Recently, as the World Cup captured the attention of sports fans around the world, host country Brazil was also busy receiving interest from companies seeking opportunities there. Before a U.S. company sets up shop in that or any other Latin American country, it must first establish a compliance program to avoid running afoul of the Foreign Corrupt Practices Act, or FCPA.
Enacted in 1977, the FCPA applies to companies and individuals in the United States, as well as foreign companies that participate in U.S. securities markets. The Act makes it illegal for a person or company to make corrupt payments to a foreign official in order to obtain or retain business.
Failure to comply with the Act can result in fines, whistle-blower awards, prison sentences and damage to a company’s reputation. In April, Hewlett-Packard was accused of making illegal payments to a government official, and offered to pay $108 million to the SEC to resolve the charges.
Using cash or gifts to obtain a building permit approval or win a government contract violates the FCPA. The problem lies in countries where payoffs are expected. Latin American countries occupy some of the lowest spots in the Corruption Perceptions Index 2013 from Transparency International. Among 177 countries, Haiti ranks 163rd, Venezuela 160th and Paraguay 150th.
In lower-ranked countries, U.S. companies need stronger safeguards to avoid bribery and kickback schemes. Companies should first conduct a risk assessment:
• What forms of direct and indirect contact do employees and subsidiaries have with government officials and state-owned enterprises?
• How and when are local consultants, agents and distributors hired, and what are they expected to accomplish?
• Are there incidents of past or ongoing noncompliance with the Act?
When entering a Latin American country, engage a local agent or attorney to work with your U.S. anti-corruption counsel. If you are thinking about Brazil, know what local politicians are expecting in the wake of the World Cup excitement.
American companies should be particularly vigilant in high-risk industries, including construction, energy and healthcare.
Latin American countries pose particular dangers. In those ranked low by Transparency International, anti-corruption laws are not enforced. Government agencies hold monopolies, family members of government officials act as go-betweens, and public bids are rigged.
How does a company deal with these risks? Through strong internal controls, accountability and compliance.
A corporate compliance program should be established with two components. The first aims to prevent corrupt practices through:

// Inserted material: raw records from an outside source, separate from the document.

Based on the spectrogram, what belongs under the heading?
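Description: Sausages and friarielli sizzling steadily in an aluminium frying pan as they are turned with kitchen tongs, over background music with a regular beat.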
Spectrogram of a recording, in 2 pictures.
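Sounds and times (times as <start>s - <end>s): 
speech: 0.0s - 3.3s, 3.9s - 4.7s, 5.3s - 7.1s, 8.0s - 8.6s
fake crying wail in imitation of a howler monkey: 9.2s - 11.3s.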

• A clearly written policy in English and the local language that spells out: corporate rules, how relationships with third parties are to be structured; and specific guidelines for gifts, travel and entertainment.

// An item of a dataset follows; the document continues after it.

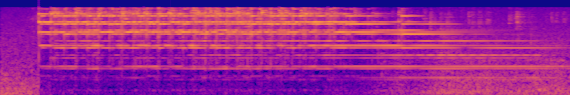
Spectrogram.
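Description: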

• Education and training, including training of business partners.
• Due diligence in selecting business partners, agents and consultants.
• Monitoring by senior executives.

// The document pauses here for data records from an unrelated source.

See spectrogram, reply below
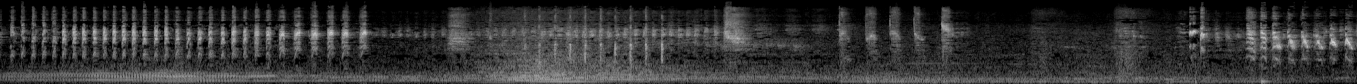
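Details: Greater green leafbird singing long rapid bursts to stir mating urge and aggression in other males: quick high pulses, a pause with soft rustling and scattered clicks, then another burst of bright repeated notes.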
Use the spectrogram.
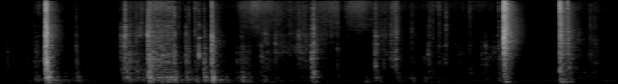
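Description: Orange cardstock is trimmed to size on a paper cutter for card making, giving sharp clicks and snaps with short scraping slides of the blade between them, close and fairly loud.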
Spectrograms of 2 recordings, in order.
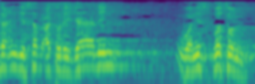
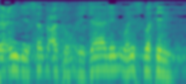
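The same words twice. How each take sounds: First: The last word ends with an -un sound. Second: The last word ends with an -in sound. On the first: Seven counts only the men; the women are uncounted. "كانت السبعة للرجال والنساء مسكوت عن عددهن" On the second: Seven is the total of men and women together. "فالمجموع سبعة"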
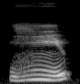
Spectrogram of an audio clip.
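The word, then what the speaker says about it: Ye (Є): How do you say that, that letter? – Ye. – Okay, so it's kind of like try ye. To put Y and I, but pronounce it as the one sound.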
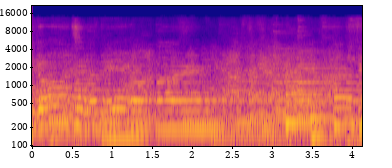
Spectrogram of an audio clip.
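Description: Live country-folk song played on a strummed acoustic guitar, with held low notes that change every second or so under the chords.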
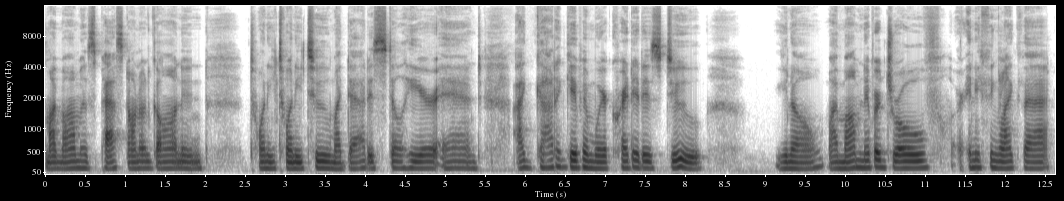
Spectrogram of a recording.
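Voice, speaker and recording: An older woman with a Jamaican accent giving motivational talk on a livestream, telling stories animatedly and dropping to whispers. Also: vocal fry. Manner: animated storytelling, rises high when excited, drops to whispers. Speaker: life coach and livestream host.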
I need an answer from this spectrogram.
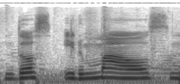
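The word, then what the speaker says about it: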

• Accurate financial record-keeping.
• Periodic audits in high-risk markets.
The second component detects and reports incidents through an internal whistle-blower hotline, regularly scheduled reviews of operations, and continuing education. The latter is part good business, part damage control. If an internal review discovers a potential violation, U.S. enforcement authorities look more kindly on corporations that take active efforts to root out internal corruption and self-report it when discovered.
Lapses may be impossible to avoid, but they can limited and immediately remediated with an active compliance program. That, in turn, can make a business venture into Latin America a gainful, not hurtful, experience.
Matthew Feeley is a
shareholder in the Miami office of business law firm Buchanan Ingersoll &
Rooney PC. He focuses his
practice on commercial litigation, at both the trial and appellate levels, and
the U.S. Foreign Corrupt Practices Act (FCPA).
He can be reached at email@example.com.